In my previous Introduction blog, I listed 10 DOs and DONTs in MBD implementation from three key aspects:
- People: organizational structure and mindset.
- Process: methodology, procedures, and tools.
- Product: product design and manufacturing.
People always comes first. Without people, nothing else would be possible, so this post will dive into the first recommendation from People’s perspective: Drive from Top Down.
Unlike an individual technology innovation, a successful MBD implementation must obtain the support from management team and rollout from top down, not bottom up. 3D Product and Manufacturing Information (PMI) and corresponding documents will impact many downstream departments and procedures, such as process planning, project management, tooling, fabrication, machining, assembly, inspection, purchasing, supply chain and so on. Such a broad range of changes demands efforts from much more than one lonely worrier or department. It needs top level sponsorship and layout.
With management support, resources, budget, time, and equipment necessary for a successful rollout are easier to secure. Moreover, the inter-departmental coordination and trouble-shooting will be much more effective and efficient. For example, in 2012, the engineering VP of GE Power and Water clearly defined in his 2013 performance metrics that 100 gas turbine parts must be designed and manufactured with an MBD approach. Similarly his successor required 125 MBD parts in 2014 performance metrics (Source: Model Based Enterprise at GE Power and Water, Prashant Kulkarni, 2014). This kind of top-level commitment drove the behavior of all the involved engineering and manufacturing departments and ensured solid and timely progress.
Otherwise, a bottom-up push would be extremely frustrating, because MBD is about process which has to experiment and flourish among wide spectrum of collaboration, similar to the shift from manual pencil-ruler drawings to CAD. Without a top-down mandate, all of the involved key stakeholders wouldn’t have the willingness, time, or bandwidth to even listen to MBD concepts, let alone the changes to their daily jobs. “Who are you to tell me to stop using 2D drawing in my incoming inspection? Who will take responsibility should anything go wrong with the changes you suggest?” These are the kind of questions that implementation team often gets. Management support is an important part of a strong answer.
Finally I’d like to quote Daniel Herzberg’s tweet at SOLIDWORKS 2016 Launch Event to conclude this section:“I don’t think there’s a single #solidworks user out there who thinks MBD is a bad idea. It’s management you need to focus on. #SW16”
The upcoming blogs will focus on how to obtain management buy-in, how to handle objections, and how to motivate others regarding People aspect.
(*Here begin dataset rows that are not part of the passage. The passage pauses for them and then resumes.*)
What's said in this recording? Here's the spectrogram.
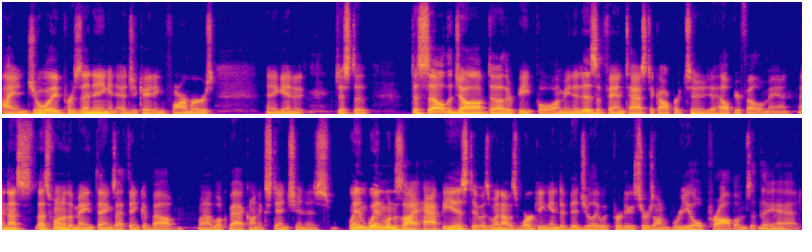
I enjoy presenting and educating farmers. And again, it, just to to sell the job to other people. I mean, it is a fantastic opportunity to help your fellow man. And that's that's one of the main things I think about when I look back on extension is when when was I happiest? It was when I was working individually with producers on real problems that they Mhm. had.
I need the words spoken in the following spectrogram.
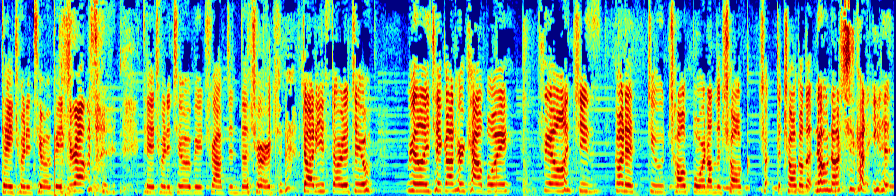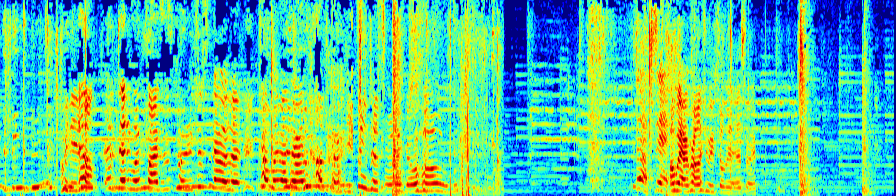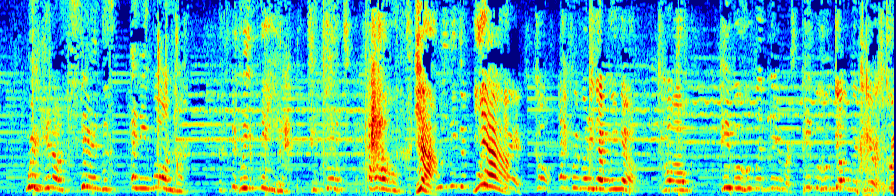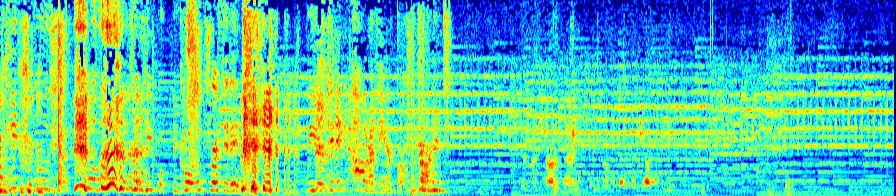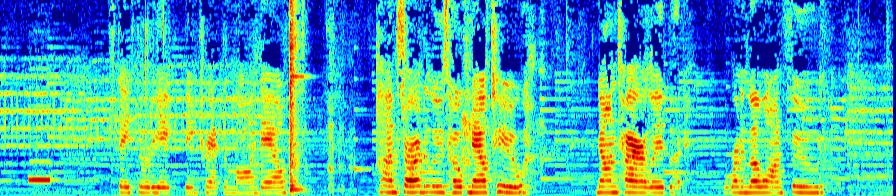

Please stay tuned. To learn more about SOLIDWORKS MBD, please visit its product page. Also welcome to discuss with me at Twitter (@OboeWu) or LinkedIn (OboeWu).